Stock correlations, or the degree to which the prices of stocks move together, has been a hot topic in certain investment circles recently. In the summer and fall of 2010, correlations between stocks (as measured by the S&P 500 Index) spiked to 60%, levels never seen before. They have since dropped, closer to the 25 year average of 24% (see Figure 1). A similar pattern emerged among correlations between asset classes, which captured a lot of press given its implications on asset allocation and portfolio construction.
Figure 1: Correlation Cycles
Source: BofA Merrill Lynch US Quantitative Strategy
There are varied, well-documented reasons why correlations rise and fall, which we will discuss briefly later in the article. However, what is more interesting to us is whether or not this market phenomenon affects a manager’s performance versus an index. After all, as a provider of due diligence consulting services, it’s our job to understand the reasons behind performance results, good or bad. The market environment has a large degree of influence on how a manager performs, and in 2010 there was no shortage of “stock pickers” defending their approach in the face of rising correlations. The S&P 500 Index outperformed 70% of mutual funds in Morningstar’s Large Blend category last year.
Stock Correlation on the Rise
As you can see in Figure 2, the average level of stock correlation has been gradually increasing in recent years. A number of researchers (see footnote 1 below) have pinned the rise in correlations to a market that is fixated on broad macro-economic and geopolitical issues, in addition to the record use of index derivatives, ETFs, and high frequency trading.
Figure 2: Recent Rising Correlation Trend

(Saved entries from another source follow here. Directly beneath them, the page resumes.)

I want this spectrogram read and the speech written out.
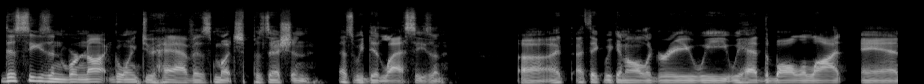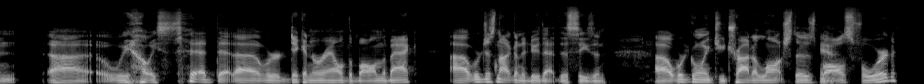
this season we're not going to have as much possession as we did last season. Uh, I I think we can all agree we we had the ball a lot, and uh, we always said that uh, we're dicking around with the ball in the back. Uh, we're just not going to do that this season. Uh, we're going to try to launch those balls yeah. forward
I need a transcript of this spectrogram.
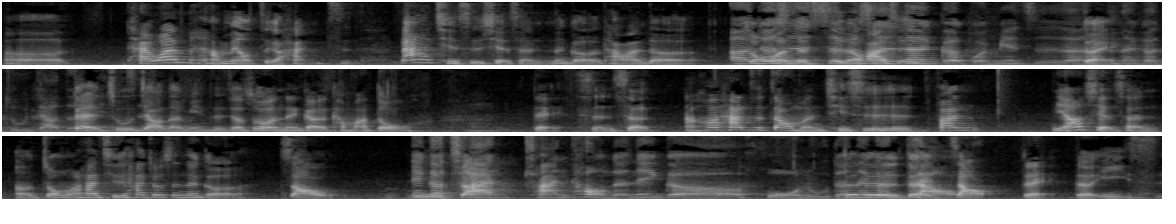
呃，台湾好像没有这个汉字，那它其实写成那个台湾的中文的字的话是，是，是，是那个《鬼灭之刃》对那个主角的对主角的名字叫做那个卡玛多。对神社，然后它这灶门其实翻，你要写成呃中文，它其实它就是那个灶，那个传传统的那个火炉的那个灶，灶对的意思。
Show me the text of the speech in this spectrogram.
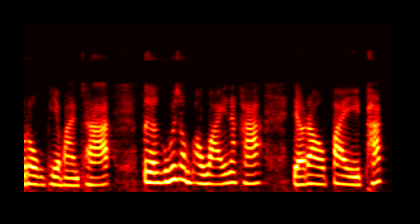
โรงพยาบาลช้า เตือนคุณผู้ชมเอาไว้นะคะ เดี๋ยวเราไปพักกัน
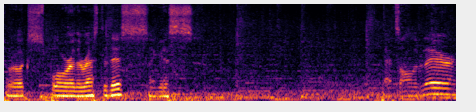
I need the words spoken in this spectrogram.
So we'll explore the rest of this. I guess that's all of there.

Managers that rely on fundamental factors for stock selection, such as earnings revisions, for example, are most susceptible to swings in correlations. When macro events dominate stock movements and an underperforming manager tells you “the market is just not recognizing or focused on the right factors,” the evidence he often points to is rising stock correlations. The theory holds that in a high correlation environment, fundamentals can be overlooked and the largest portion of a stock’s price move may be caused by the market conditions. This makes it